Carrie Grant is Patient Lead at the College. She writes:
I love attending conferences between all the healthcare stakeholders. It’s pretty much the only time I see both patients and professionals communicating on an level playing field, each listening to one another and no one hiding behind their status.
When patients enter the GP surgery or the hospital we are walking into the professional’s space, we are on their turf. The healthcare providers are, on the other hand, on home soil, confident in their familiar environment, kings of their castles, setting the rules of engagement. We patients are on the back foot before we’ve even begun.
Ironically, it is from this position we are expected to feel empowered and motivated to self-manage.
So, back to our conference. The theme coming through the day was that a sustainable healthcare service is achievable if we can get two areas working properly:
Technology and supported self-management.
Technologically, there has been much discussion around what people can manage in their own homes but the conference majored on technology and communication.
Hearing Micheal Seres, Patient Leader, talking about having Skype appointments and texts to let him know about his up coming surgery was music to my ears. “If I could do this it would make dealing with ill health another job in my day and not the holy grail of my week. It downsizes, normalizes and permits me not to be defined by an incurable disease” (Crohns).
Patients are used to having just a postal address and telephone switchboard number for their GP or consultant. If we’re really lucky we may have a fax number too. This is technologically archaic and it sends out a message – the professionals don’t want to speak to us. So we turn up for the appointment, cap in hand, with a grateful heart and lacking confidence, fully aware that the clock is ticking and our one window of access is shrinking by the second.
Being able to text the surgeon/consultant back and forth would be quicker for them and for us it means we too could work or attend to other pressing matters in our lives.
It was rightly pointed out that some people don’t want all the new technology and still prefer the face to face contact and of course, this needs to be acknowledged.
Much was spoken about supported self-management.
Total access to our records, not just the highlights but the actual details going back would be good.
Self-referral would also help both patient and the system to be more efficient. Those of us who have been dealing with the same chronic long-term condition for many years know what we need
If a healthcare professional deals with our long-term condition 1% of the time and we deal with it the other 99% of the time, firstly it tells me we are experts on knowing our bodies and secondly, we really need to make the time we have with the professionals count. Let’s not waste it. Let’s make it worthwhile and save the 1% for the really serious stuff, the times when we are floored by what’s going on in our bodies.
I was encouraged to hear many of our panelists speaking with an underlying sense of a “whole person approach” and all spoke with compassion.

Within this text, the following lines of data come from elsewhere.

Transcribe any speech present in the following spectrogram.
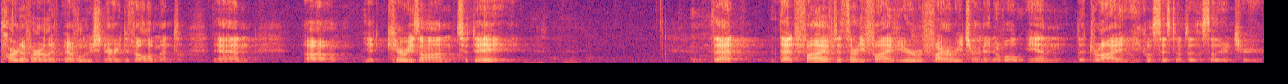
part of our evolutionary development, and uh, it carries on today. That that 5 to 35 year fire return interval in the dry ecosystems of the southern interior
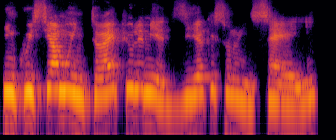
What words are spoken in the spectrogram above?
in cui siamo in tre più le mie zie che sono in sei,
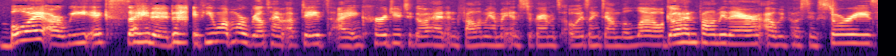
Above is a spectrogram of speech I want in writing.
Boy, are we excited. If you want more real-time updates, I encourage you to go ahead and follow me on my Instagram. It's always linked down below. Go ahead and follow me there. I'll be posting stories.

If we are to move forward with supported self-management it is clear that healthcare professionals have to be trained in leadership skills. Not just a few sessions on how to communicate with a patient, but to look at what lies behind communication. What’s at the heart? What is their perception of a patient and how do they view themselves in their role as doctor? This change from old fashioned, dominant, hero leadership to coach and catalytic leadership would change the face of the NHS.
Listening to the speakers at the conference it became clear to me that the greatest and most fundamental change required is a mindset change. For patient, healthcare provider, payer, pharma – all of us. This particular change doesn’t have to cost a fortune but could well save us one!
© Carrie Grant